  2. All international applicants who have not graduated from a United States or Canadian institution or whose native language is not English, must submit an official TOEFL iBT score of at least 88 or IELTS of 6.5 or better.Details can be found here: https://www.gonzaga.edu/catalogs/current/graduate/08_general-academic-information
  3. Submission of a financial declaration and supporting documentation by each international applicant.

Prerequisite

B.A. with major (or acceptable background) in Philosophy from a regionally accredited college or university.

Requirements

Completion of the Master of Arts degree in Philosophy from Gonzaga University requires:

1. 30-credit program hours, including eight seminars (24 credits) and a Thesis requirement (6 credits). At least four seminars (12 credits) must be graduate-specific (PHIL 577 or 579). Students may also take up to four cross-listed Philosophy Major Seminars (PHIL 586, 587, or 588) and up to two Directed Study courses (PHIL 690 or 691) to complete their course requirements.

2. Registration in the Graduate Seminar each semester in which the student is taking course work.

3. Successful completion of a comprehensive examination (including written and oral components) (PHIL 697).

4. Successful completion of a logic exam, testing skills up to and including the predicate calculus (PHIL 695).

5. The M.A. program has no foreign language requirement, but a thesis director may require a student to have competency in translating texts from a foreign language into English depending on the student’s thesis topic.

  1.  

PHIL 577 Graduate Seminar
3.00 credits
A seminar will be scheduled for graduate students in philosophy each fall and spring semester. Topics will vary. Class size is limited to allow for greater student participation and writing.
PHIL 579 Graduate Seminar
3.00 credits
A seminar will be scheduled for graduate students in philosophy each semester. Topics will vary. Class size is limited to allow for greater student participation and writing.
PHIL 586 Seminar
1.00- 3.00 credits
Topics will vary.
PHIL 587 Seminar
3.00 credits
Topics will vary.
PHIL 588 Seminar
3.00 credits
Topics will vary.
Equivalent:
RELI 579A - OK if taken since Fall 1996
PHIL 611 Continuing Research
.00- 1.00 credits
Required of all graduate students to maintain continuous enrollment in the program while completing their final project.
PHIL 690 Directed Study
1.00- 7.00 credits
Credits and material to be arranged.
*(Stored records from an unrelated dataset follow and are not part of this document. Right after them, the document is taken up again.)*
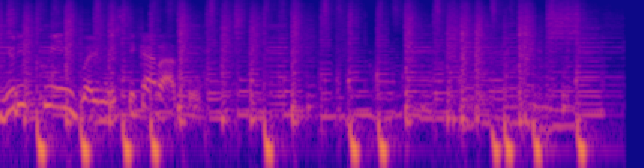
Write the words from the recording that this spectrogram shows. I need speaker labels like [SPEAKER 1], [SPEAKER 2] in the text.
[SPEAKER 1] Beauty Queen by Mustika Ratu.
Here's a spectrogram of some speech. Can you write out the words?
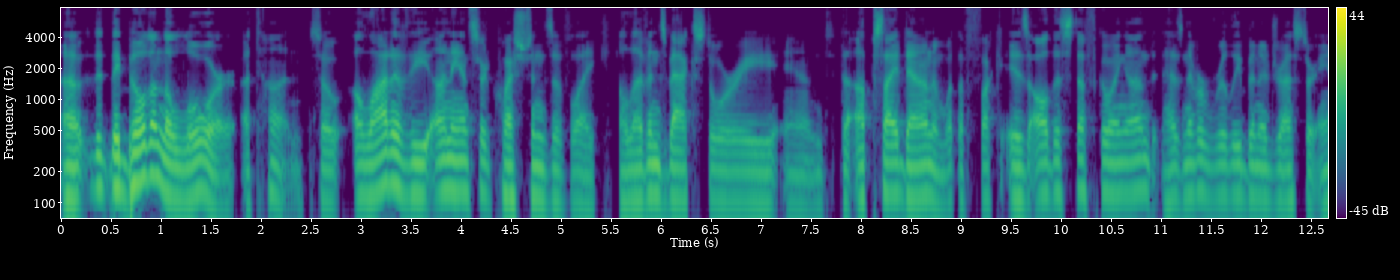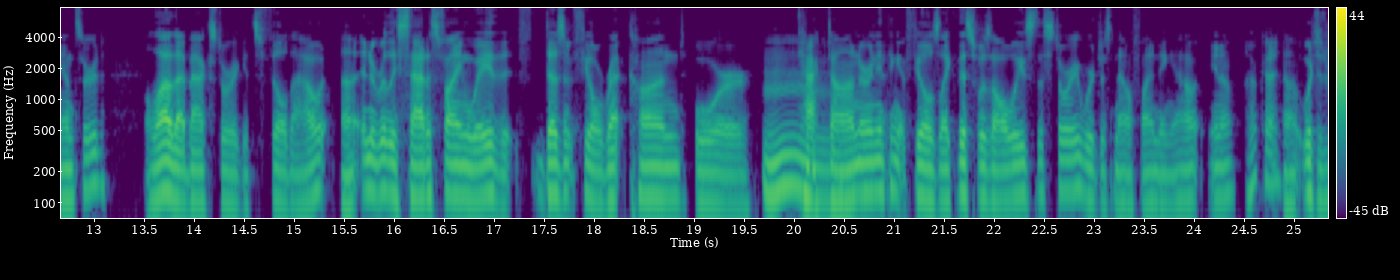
uh, they build on the lore a ton. So a lot of the unanswered questions of like Eleven's backstory and the upside down and what the fuck is all this stuff going on that has never really been addressed or answered. A lot of that backstory gets filled out uh, in a really satisfying way that f- doesn't feel retconned or tacked Mm. on or anything. It feels like this was always the story. We're just now finding out, you know, Okay. uh, which is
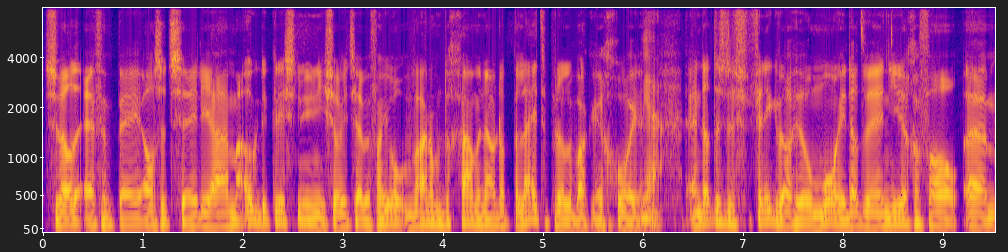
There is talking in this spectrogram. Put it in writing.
zowel de FNP als het CDA, maar ook de ChristenUnie zoiets hebben van, joh, waarom gaan we nou dat beleid de prullenbak in gooien? Ja. En dat is dus, vind ik wel heel mooi, dat we in ieder geval. ehm,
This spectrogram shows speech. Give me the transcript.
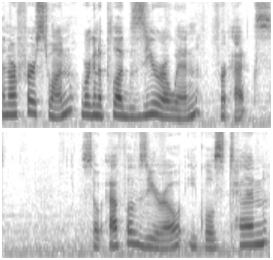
in our first one, we're going to plug 0 in for x. So f of 0 equals 10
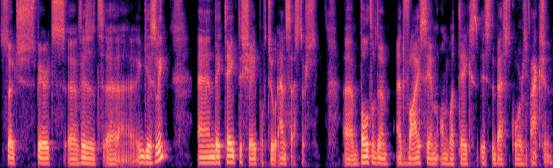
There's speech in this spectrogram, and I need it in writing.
such spirits uh, visit uh, Gisli and they take the shape of two ancestors. Uh, both of them advise him on what takes is the best course of action.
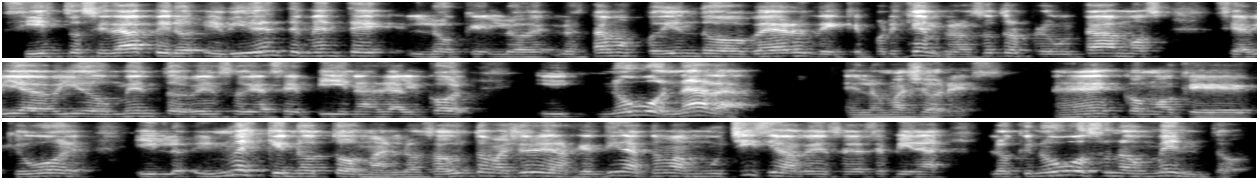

Must have form completed before registering.
PHIL 691 Directed Study
.00- 3.00 credits
PHIL 695 Logic Requirement
.00 credits
PHIL 697 Comprehensive Examination
.00 credits
Students must register via ZAGWEB for comprehensive exams.
PHIL 698 Research
1.00- 9.00 credits
PHIL 699 Thesis
6.00 credits
Students must register via ZAGWEB for Thesis credits.